Over the same span of time there have also been some monumental advances in health care. We now have better and more far reaching ability to analyze and act on medical data for individuals and populations. We also have access to more evidence on which to base treatment decisions. There are studies being published every week comparing different medications and types of treatments, the results of which have the potential to help people live healthier and longer lives. Despite these advances, many people can’t help but feel neglected and left behind by the current medical system.
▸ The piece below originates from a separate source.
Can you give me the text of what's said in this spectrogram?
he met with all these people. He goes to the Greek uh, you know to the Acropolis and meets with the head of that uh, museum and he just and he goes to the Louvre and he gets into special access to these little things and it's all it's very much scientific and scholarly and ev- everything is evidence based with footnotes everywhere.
As a family doctor, I see Direct Primary Care (DPC) as the bridge between the old medical system and the new medical system. We can’t ignore the medical advances of the last century but at the same time, we can’t forget the incredible power of relationship-based care from a provider who knows you and takes the time to offer the best care possible. What this looks like in practice is smaller clinics with more time for doctors to give great care. If a medicine is prescribed, we can put it in your hand at an affordable price. It looks like full spectrum primary care for an up-front fee that is fair from both the doctor and the patient perspective. If something isn’t practical or safe to do in the office, it looks like having an advocate who will help navigate the medical system to find the best solution medically and financially, whether that means finding discount X-rays, MRIs or specialty providers who can give discount prices to DPC members. Direct Primary Care encompasses all of these time-tested ideas in a new package, giving patients and doctors the best of both worlds.